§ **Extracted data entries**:
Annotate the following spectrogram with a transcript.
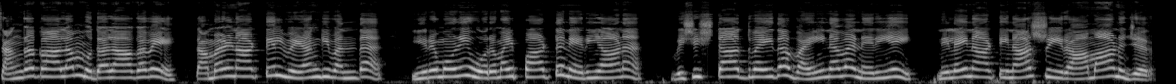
சங்ககாலம் முதலாகவே தமிழ்நாட்டில் விளங்கி வந்த இருமொழி ஒருமைப்பாட்டு நெறியான விசிஷ்டாத்வைத வைணவ நெறியை நிலைநாட்டினார் ஸ்ரீ ராமானுஜர்.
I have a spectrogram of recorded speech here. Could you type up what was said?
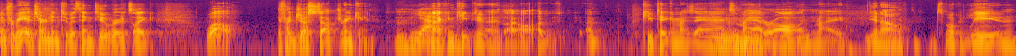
And for me, it turned into a thing too, where it's like, well, if I just stop drinking, Yeah. and I can keep doing it. I'll, I, I keep taking my Xanax and my Mm-hmm. Adderall and my, you know, smoking weed and.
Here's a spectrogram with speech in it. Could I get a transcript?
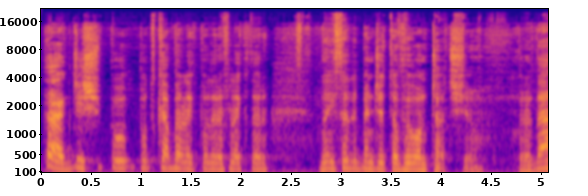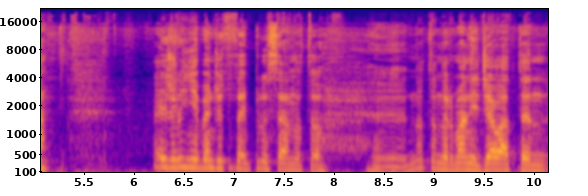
Tak, gdzieś po, pod kabelek, pod reflektor. No i wtedy będzie to wyłączać się, prawda? A jeżeli nie będzie tutaj plusa, no to, y, no to normalnie działa. Ten,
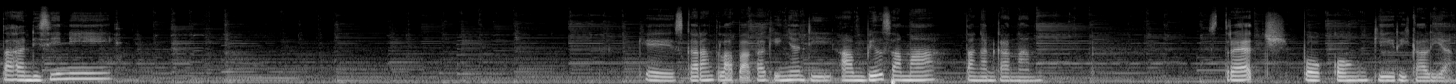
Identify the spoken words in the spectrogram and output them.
Tahan di sini. Oke, sekarang telapak kakinya diambil sama tangan kanan. Stretch bokong kiri kalian.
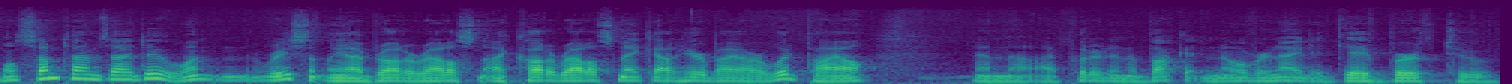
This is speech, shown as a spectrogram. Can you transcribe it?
Well, sometimes I do. One recently, I brought a rattlesnake. I caught a rattlesnake out here by our woodpile, and uh, I put it in a bucket. And overnight, it gave birth to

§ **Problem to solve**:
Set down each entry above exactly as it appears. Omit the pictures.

§ **Solution for this task**:
Annotate the following spectrogram with a transcript.
சங்ககாலம் முதலாகவே தமிழ்நாட்டில் விளங்கி வந்த இருமொழி ஒருமைப்பாட்டு நெறியான விசிஷ்டாத்வைத வைணவ நெறியை நிலைநாட்டினார் ஸ்ரீ ராமானுஜர்.
I have a spectrogram of recorded speech here. Could you type up what was said?
And for me, it turned into a thing too, where it's like, well, if I just stop drinking, Yeah. and I can keep doing it. I'll, I, I keep taking my Xanax and my Mm-hmm. Adderall and my, you know, smoking weed and.
Here's a spectrogram with speech in it. Could I get a transcript?
Tak, gdzieś po, pod kabelek, pod reflektor. No i wtedy będzie to wyłączać się, prawda? A jeżeli nie będzie tutaj plusa, no to, y, no to normalnie działa. Ten,
Identify the spoken words in the spectrogram and output them.
Tahan di sini. Oke, sekarang telapak kakinya diambil sama tangan kanan. Stretch bokong kiri kalian.
This is speech, shown as a spectrogram. Can you transcribe it?
Well, sometimes I do. One recently, I brought a rattlesnake. I caught a rattlesnake out here by our woodpile, and uh, I put it in a bucket. And overnight, it gave birth to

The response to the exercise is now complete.